(WORK REQUIRED): Exactly reproduce all the records, keeping pictures out of the copy.

Dataset entries:

☆ ☆ ☆ ☆

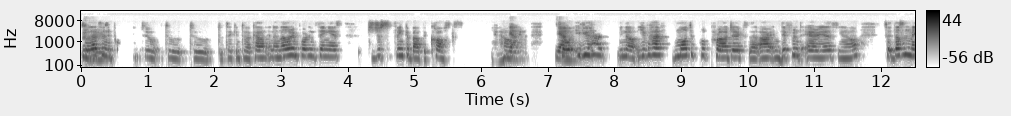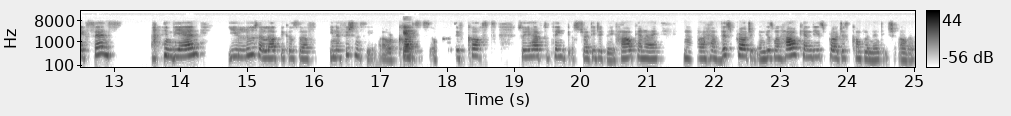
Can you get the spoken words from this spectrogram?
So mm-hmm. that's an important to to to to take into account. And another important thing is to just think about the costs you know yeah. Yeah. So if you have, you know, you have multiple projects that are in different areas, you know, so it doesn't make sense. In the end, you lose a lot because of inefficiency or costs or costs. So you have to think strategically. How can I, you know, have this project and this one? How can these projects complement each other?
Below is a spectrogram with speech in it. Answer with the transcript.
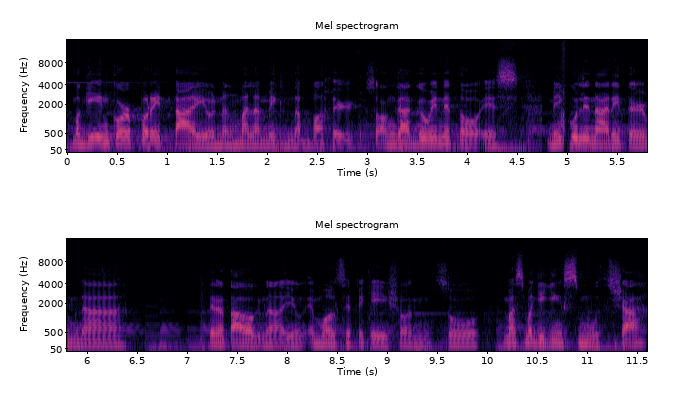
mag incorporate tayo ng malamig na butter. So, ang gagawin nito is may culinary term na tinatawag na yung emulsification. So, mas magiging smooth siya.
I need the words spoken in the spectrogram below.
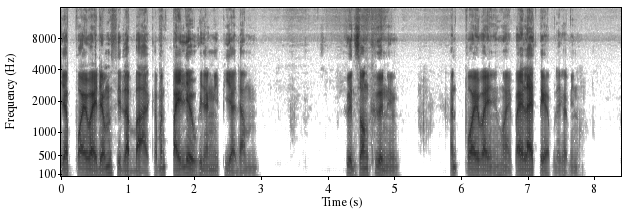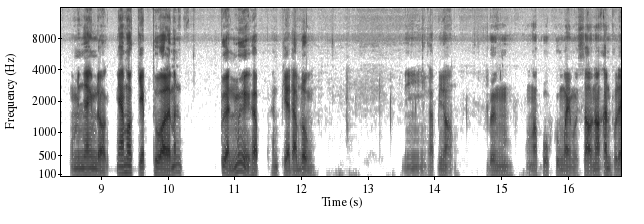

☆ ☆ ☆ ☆

(YOUR RESPONSE):
Can you get the spoken words from this spectrogram?
So mm-hmm. that's an important to to to to take into account. And another important thing is to just think about the costs you know yeah. Yeah. So if you have, you know, you have multiple projects that are in different areas, you know, so it doesn't make sense. In the end, you lose a lot because of inefficiency or costs or costs. So you have to think strategically. How can I, you know, have this project and this one? How can these projects complement each other?
Below is a spectrogram with speech in it. Answer with the transcript.
mag incorporate tayo ng malamig na butter. So, ang gagawin nito is may culinary term na tinatawag na yung emulsification. So, mas magiging smooth siya.
I need the words spoken in the spectrogram below.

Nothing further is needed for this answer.